“There are several compelling reasons to place the implants under the pectoral muscle, which is behind the breast tissue: lower risk of capsular contracture, more thorough and easier mammograms, a more natural look for many patients, less visible rippling of the implants, and less sagging of the breast over time. The downside is a high percentage of distortion of the breast with muscle flexion, called animation deformity. Using the traditional technique for submuscular placement (dual plane), this occurs in more than three out of four cases. In order to achieve the benefits of going under the muscle without the common problems, I developed the split-muscle technique.”
What is the split-muscle technique?
“With the split-muscle technique, I use the pectoral muscle to cover just the upper portion of the implant, where it is most important. The difference between this and the dual-plane method is that the split muscle technique preserves the normal attachments and function of the muscle by leaving the lower portion behind the implant.
“A lot of other surgeons use the traditional dual-plane method, where you release the attachment of the pectoral muscle in order to open up the space for the implant better, but then this free edge of the muscle adheres to the capsule that forms around the implant. And then when the muscle contracts, it distorts the breast, causing animation deformity and often ‘double bubble.’”
Revision breast surgery is a large part of what you do at your practice. What are some reasons that women need revision breast surgery?
“When a woman comes in for revision breast surgery we want to know the exact details of her first operation and what brought her in. Sometimes patients have animation deformity, other times it’s capsular contracture, and often they just want to make a size change.
“With animation deformity, (which I just talked about) one approach I take to fixing this issue is to reattach the muscle, and put the implant in front of the muscle. I’ll also use the split-muscle technique so that function is restored to the patient and the animation deformity is eliminated.
“Another common issue with women who’ve had implants for many years is that the breasts have changed.

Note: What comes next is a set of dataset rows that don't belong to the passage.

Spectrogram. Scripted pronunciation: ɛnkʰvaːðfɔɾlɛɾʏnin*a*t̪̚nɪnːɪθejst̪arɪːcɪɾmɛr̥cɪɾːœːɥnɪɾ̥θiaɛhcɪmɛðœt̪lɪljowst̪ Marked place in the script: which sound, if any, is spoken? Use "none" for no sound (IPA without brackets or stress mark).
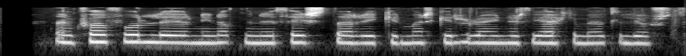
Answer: a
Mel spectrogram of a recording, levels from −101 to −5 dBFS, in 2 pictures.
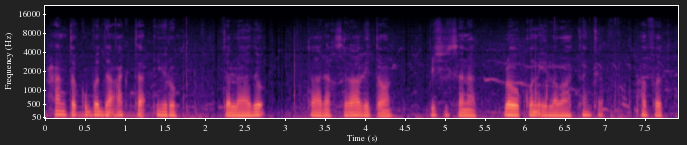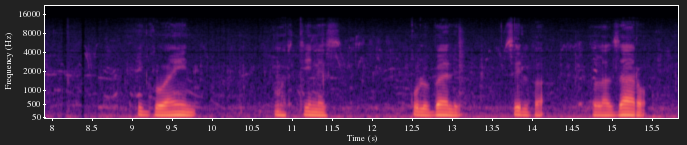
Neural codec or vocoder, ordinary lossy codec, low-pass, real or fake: none; none; 14.4 kHz; real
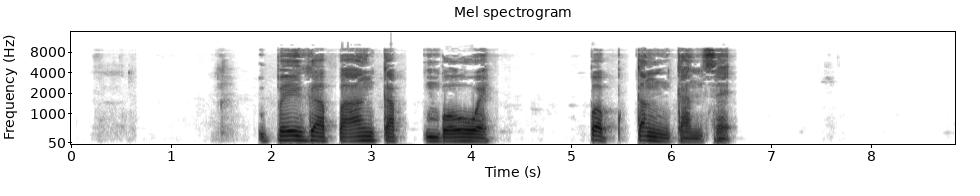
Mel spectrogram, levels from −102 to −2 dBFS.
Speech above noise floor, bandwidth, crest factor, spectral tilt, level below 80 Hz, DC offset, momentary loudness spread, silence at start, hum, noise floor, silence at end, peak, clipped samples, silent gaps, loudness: over 77 dB; 9.6 kHz; 16 dB; -4.5 dB/octave; -56 dBFS; under 0.1%; 10 LU; 1.9 s; none; under -90 dBFS; 2.25 s; 0 dBFS; under 0.1%; none; -14 LUFS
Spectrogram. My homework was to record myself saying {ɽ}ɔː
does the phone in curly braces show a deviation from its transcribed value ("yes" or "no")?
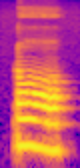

Either they’ve developed some sagging from the passage of time or from having children and breastfeeding. Sometimes doing a breast lift is not enough to fix the problem. In some cases I’ll put in what’s called an ‘internal bra’ to help lift the sagging breasts. The material I use for the internal bra is called Galaflex mesh. It has an excellent safety record and provides support very similar to an external bra, just on the inside.
“We’re also seeing patients come in who want their silicone gel textured implants removed and replaced with smooth implants, such as the IDEAL IMPLANT. Often women are concerned about silent rupture and they feel better going with a saline-filled implant that can give them peace of mind. If that’s the case, we’ll remove the silicone gel-filled implant and replace it with the implant of their choice. If it’s a size change issue, that can be kind of tricky to figure out, but we’ll discuss why they’re dissatisfied with their current size and their options for replacement.”
Why did you choose to become a plastic surgeon?
“What I love about plastic surgery is that it just has so many opportunities for creative problem solving where people are looking for a new solution. And I love doing that. I love being part of that solution. In some of the revision cases I’ve seen, a patient has traveled across the country because they’ve consulted so many doctors and they just haven’t heard the answer that they want. It’s very gratifying to solve a problem for a patient that they were previously told was unsolvable.”
How much are breast implants? Considering breast implants in Seattle, WA? Contact Dr. Baxter today to discuss your options. Simply call (425) 776-0880 or visit drbaxter.com. Dr. Baxter’s office is located at 6100 219th Street SW, Suite 290, Mountlake Terrace, WA 98043. Call today for more information on IDEAL IMPLANT Structured Breast Implants.